WHAT YOU NEED TO DO
Any picture in the listing is left out of the copy; all else is duplicated exactly.

DATA TO USE

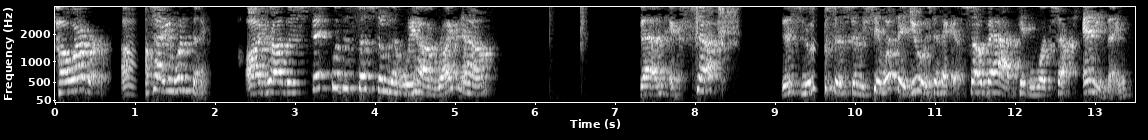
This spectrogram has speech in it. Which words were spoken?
However, I'll tell you one thing. I'd rather stick with the system that we have right now then accept this new system. You see, what they do is they make it so bad people will accept anything.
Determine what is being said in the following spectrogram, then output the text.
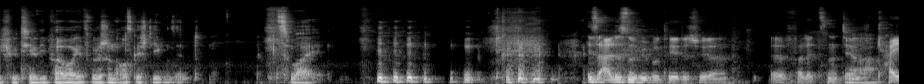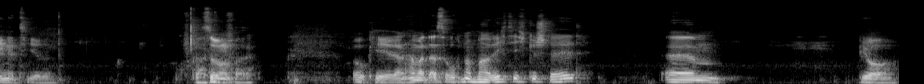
Wie viele Tierliebhaber jetzt wohl schon ausgestiegen sind? Zwei. Ist alles nur hypothetisch. Wir äh, verletzen natürlich Ja. keine Tiere. Auf gar So. keinen Fall. Okay, dann haben wir das auch nochmal richtig gestellt. Ähm, ja,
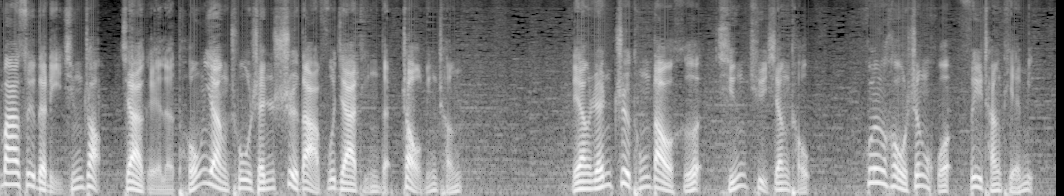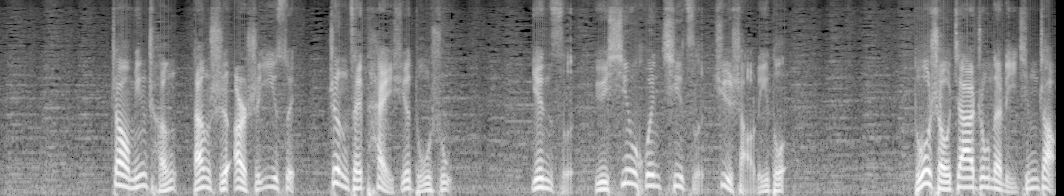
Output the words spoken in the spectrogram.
八岁的李清照。嫁给了同样出身士大夫家庭的赵明诚，两人志同道合，情趣相投，婚后生活非常甜蜜。赵明诚当时二十一岁，正在太学读书，因此与新婚妻子聚少离多。独守家中的李清照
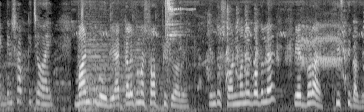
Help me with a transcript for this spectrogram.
একদিন সব কিছু হয় মানছি বৌদি? এককালে তোমার সব কিছু হবে কিন্তু সম্মানের বদলে পেট ভরা খিস্তি পাবে।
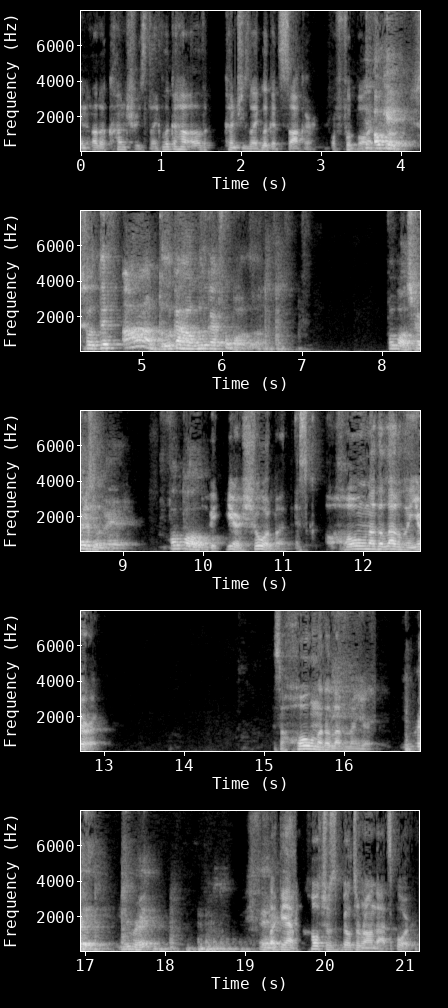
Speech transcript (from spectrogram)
in other countries. Like, look at how other countries like look at soccer or football. Okay, so diff- ah, but look at how we look at football though. Football's crazy over here. Football. Over here, sure, but it's a whole nother level in Europe. It's a whole nother level in Europe. You're right. You're right. Fair. Like they have cultures built around that sport.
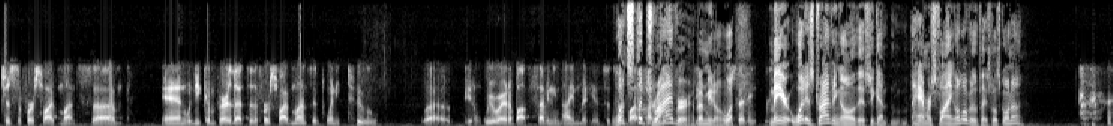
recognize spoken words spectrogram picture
just the first five months. Um, and when you compare that to the first five months in 22, uh, you know, we were at about 79 million. So What's the driver, Ramiro? What, Mayor, what is driving all of this? You got hammers flying all over the place. What's going on?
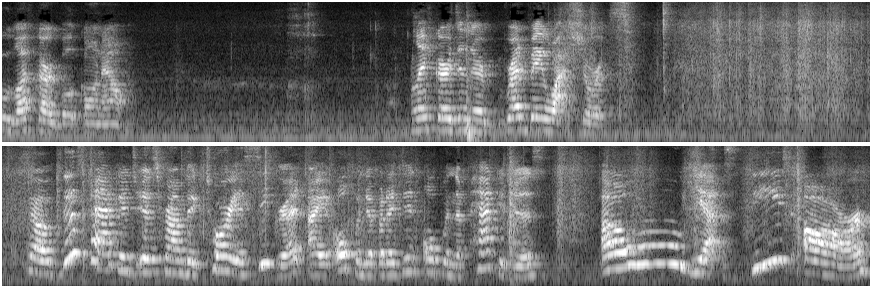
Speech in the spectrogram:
Ooh, lifeguard boat going out. Lifeguards in their red Baywatch shorts. So this package is from Victoria's Secret. I opened it, but I didn't open the packages. Oh, yes. These are,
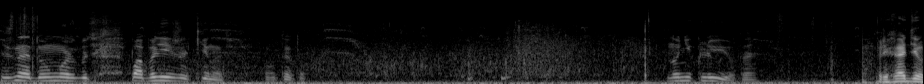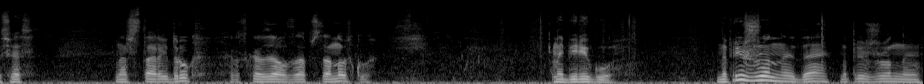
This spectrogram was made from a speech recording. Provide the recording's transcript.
Не знаю, думаю, может быть, поближе кинуть вот эту. Но не клюют, а. Приходил сейчас наш старый друг, рассказал за обстановку на берегу. Напряженная, да, напряженная.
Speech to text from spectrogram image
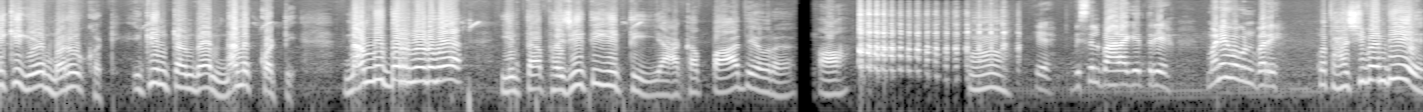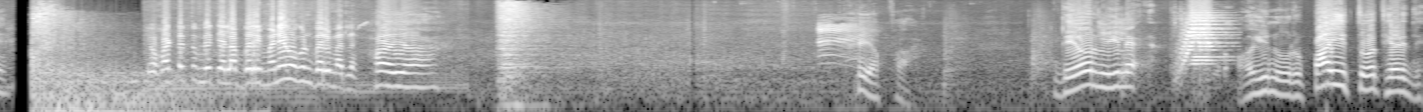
ಈಕಿಗೆ ಮರು ಕೊಟ್ಟಿ. ಈಗಿಂತಂದ ನನಗೆ ಕೊಟ್ಟಿ. ನಮ್ಮಿಬ್ಬರ ನಡುವೆ ಇಂಥ ಫಜೀತಿ ಇತ್ತಿ. ಯಾಕಪ್ಪ ದೇವ್ರ? ಆ? ಹ್ಮ್ ಏ ಬಿಸಿಲ್ ಬಾಳ ಆಗೈತ್ರಿ. ಮನೆ ಹೋಗುನ್ ಬರ್ರಿ. ಮತ್ತೆ ಹಸಿ ಬಂದಿ? ಇವ್ ಹೊಟ್ಟೆ ತುಂಬೈತಿ ಎಲ್ಲ ಬರ್ರಿ. ಮನೆ ಹೋಗುನ್ ಬರ್ರಿ ಮೊದ್ಲು. ಅಯ್ಯ. ಅಯ್ಯಪ್ಪ. ದೇವ್ರ ಲೀಲೆ. ಐನೂರು ರೂಪಾಯಿ ಇತ್ತು ಅಂತ ಹೇಳಿದ್ದೆ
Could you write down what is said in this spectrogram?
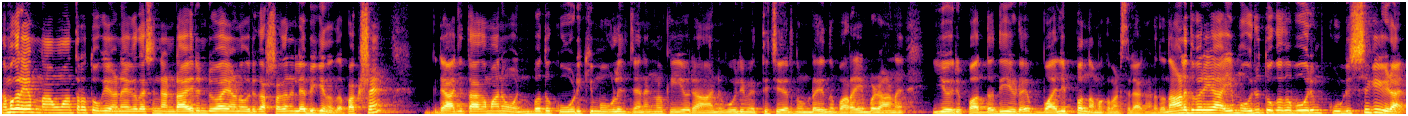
നമുക്കറിയാം നാമമാത്ര തുകയാണ് ഏകദേശം രണ്ടായിരം രൂപയാണ് ഒരു കർഷകന് ലഭിക്കുന്നത്. പക്ഷേ രാജ്യത്താകമാനം ഒൻപത് കോടിക്ക് മുകളിൽ ജനങ്ങൾക്ക് ഈ ഒരു ആനുകൂല്യം എത്തിച്ചേരുന്നുണ്ട് എന്ന് പറയുമ്പോഴാണ് ഈ ഒരു പദ്ധതിയുടെ വലിപ്പം നമുക്ക് മനസ്സിലാക്കേണ്ടത്. നാളിതുവരെയായും ഒരു തുക പോലും കുടിശ്ശികയിടാൻ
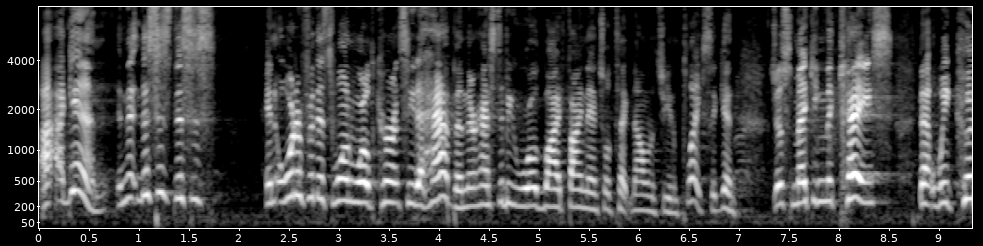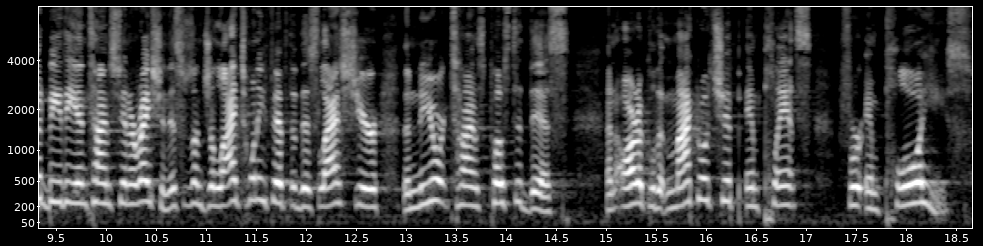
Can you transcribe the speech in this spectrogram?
again, this is, this is in order for this one world currency to happen, there has to be worldwide financial technology in place. Again, just making the case that we could be the end times generation. This was on July 25th of this last year. The New York Times posted this an article that microchip implants for employees.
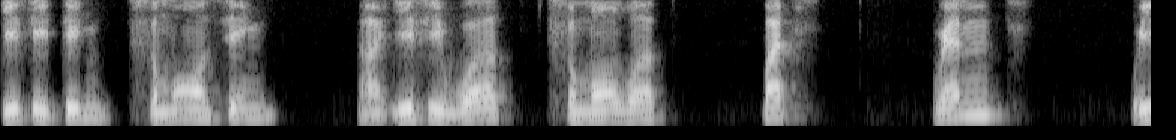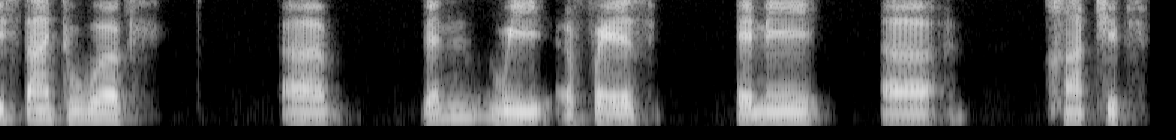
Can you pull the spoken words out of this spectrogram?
easy thing, small thing, uh, easy work, small work. But when we start to work, uh, when we face any uh, hardships,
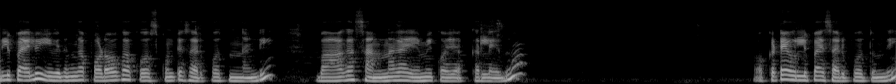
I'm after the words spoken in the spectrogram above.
ఉల్లిపాయలు ఈ విధంగా పొడవుగా కోసుకుంటే సరిపోతుందండి. బాగా సన్నగా ఏమీ కొయ్యక్కర్లేదు. ఒకటే ఉల్లిపాయ సరిపోతుంది.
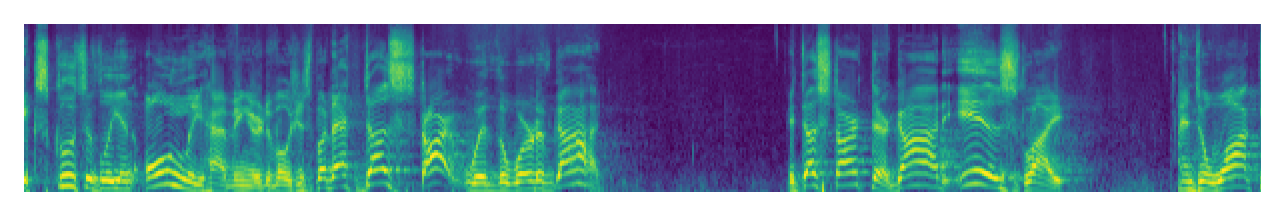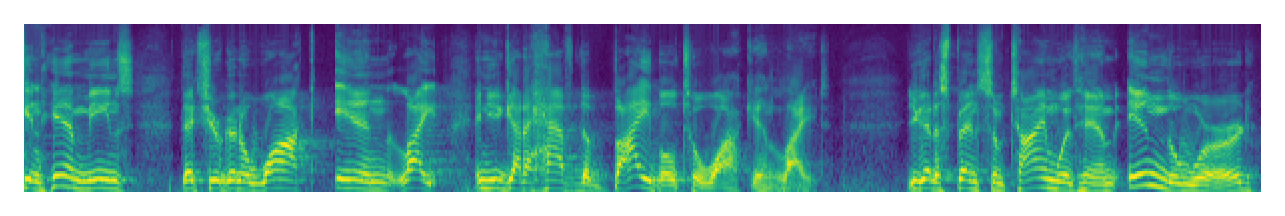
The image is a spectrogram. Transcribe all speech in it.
exclusively and only having your devotions, but that does start with the Word of God. It does start there. God is light. And to walk in Him means that you're going to walk in light. And you've got to have the Bible to walk in light. You got to spend some time with Him in the Word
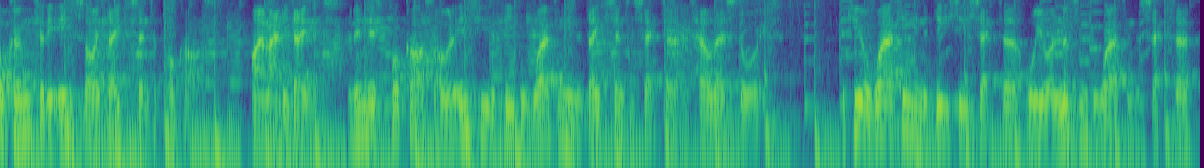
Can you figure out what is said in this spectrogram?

THE ANSWER
This spectrogram has speech in it. Which words were spoken?
However, I'll tell you one thing. I'd rather stick with the system that we have right now then accept this new system. You see, what they do is they make it so bad people will accept anything.
Determine what is being said in the following spectrogram, then output the text.
Wie viele Tierliebhaber jetzt wohl schon ausgestiegen sind? Zwei. Ist alles nur hypothetisch. Wir äh, verletzen natürlich Ja. keine Tiere. Auf gar So. keinen Fall. Okay, dann haben wir das auch nochmal richtig gestellt. Ähm, ja,
Output the words spoken in the spectrogram.
八岁的李清照。嫁给了同样出身士大夫家庭的赵明诚，两人志同道合，情趣相投，婚后生活非常甜蜜。赵明诚当时二十一岁，正在太学读书，因此与新婚妻子聚少离多。独守家中的李清照
Help me with a transcript for this spectrogram.
একদিন সব কিছু হয় মানছি বৌদি? এককালে তোমার সব কিছু হবে কিন্তু সম্মানের বদলে পেট ভরা খিস্তি পাবে।
Speech transcript (from spectrogram)
in other countries. Like, look at how other countries like look at soccer or football. Okay, so diff- ah, but look at how we look at football though. Football's crazy over here. Football. Over here, sure, but it's a whole nother level in Europe. It's a whole nother level in Europe. You're right. You're right. Fair. Like they have cultures built around that sport.
recognize spoken words spectrogram picture
just the first five months. Um, and when you compare that to the first five months in 22, uh, you know, we were at about 79 million. So What's the driver, Ramiro? What, Mayor, what is driving all of this? You got hammers flying all over the place. What's going on?
Speech in the spectrogram:
Ooh, lifeguard boat going out. Lifeguards in their red Baywatch shorts. So this package is from Victoria's Secret. I opened it, but I didn't open the packages. Oh, yes. These are,
This spectrogram was made from a speech recording. Provide the recording's transcript.
Не знаю, думаю, может быть, поближе кинуть вот эту. Но не клюют, а. Приходил сейчас наш старый друг, рассказал за обстановку на берегу. Напряженная, да, напряженная.
Speech to text from spectrogram image
ಈಕಿಗೆ ಮರು ಕೊಟ್ಟಿ. ಈಗಿಂತಂದ ನನಗೆ ಕೊಟ್ಟಿ. ನಮ್ಮಿಬ್ಬರ ನಡುವೆ ಇಂಥ ಫಜೀತಿ ಇತ್ತಿ. ಯಾಕಪ್ಪ ದೇವ್ರ? ಆ? ಹ್ಮ್ ಏ ಬಿಸಿಲ್ ಬಾಳ ಆಗೈತ್ರಿ. ಮನೆ ಹೋಗುನ್ ಬರ್ರಿ. ಮತ್ತೆ ಹಸಿ ಬಂದಿ? ಇವ್ ಹೊಟ್ಟೆ ತುಂಬೈತಿ ಎಲ್ಲ ಬರ್ರಿ. ಮನೆ ಹೋಗುನ್ ಬರ್ರಿ ಮೊದ್ಲು. ಅಯ್ಯ. ಅಯ್ಯಪ್ಪ. ದೇವ್ರ ಲೀಲೆ. ಐನೂರು ರೂಪಾಯಿ ಇತ್ತು ಅಂತ ಹೇಳಿದ್ದೆ
Could you write down what is said in this spectrogram?
നമുക്കറിയാം നാമമാത്ര തുകയാണ് ഏകദേശം രണ്ടായിരം രൂപയാണ് ഒരു കർഷകന് ലഭിക്കുന്നത്. പക്ഷേ രാജ്യത്താകമാനം ഒൻപത് കോടിക്ക് മുകളിൽ ജനങ്ങൾക്ക് ഈ ഒരു ആനുകൂല്യം എത്തിച്ചേരുന്നുണ്ട് എന്ന് പറയുമ്പോഴാണ് ഈ ഒരു പദ്ധതിയുടെ വലിപ്പം നമുക്ക് മനസ്സിലാക്കേണ്ടത്. നാളിതുവരെയായും ഒരു തുക പോലും കുടിശ്ശികയിടാൻ
Can you transcribe the speech in this spectrogram?
again, this is, this is in order for this one world currency to happen, there has to be worldwide financial technology in place. Again, just making the case that we could be the end times generation. This was on July 25th of this last year. The New York Times posted this an article that microchip implants for employees.
Can you pull the spoken words out of this spectrogram?
easy thing, small thing, uh, easy work, small work. But when we start to work, uh, when we face any uh, hardships,
I'm after the words spoken in the spectrogram above.
ఉల్లిపాయలు ఈ విధంగా పొడవుగా కోసుకుంటే సరిపోతుందండి. బాగా సన్నగా ఏమీ కొయ్యక్కర్లేదు. ఒకటే ఉల్లిపాయ సరిపోతుంది.
The image is a spectrogram. Transcribe all speech in it.
exclusively and only having your devotions, but that does start with the Word of God. It does start there. God is light. And to walk in Him means that you're going to walk in light. And you've got to have the Bible to walk in light. You got to spend some time with Him in the Word
Can you figure out what is said in this spectrogram?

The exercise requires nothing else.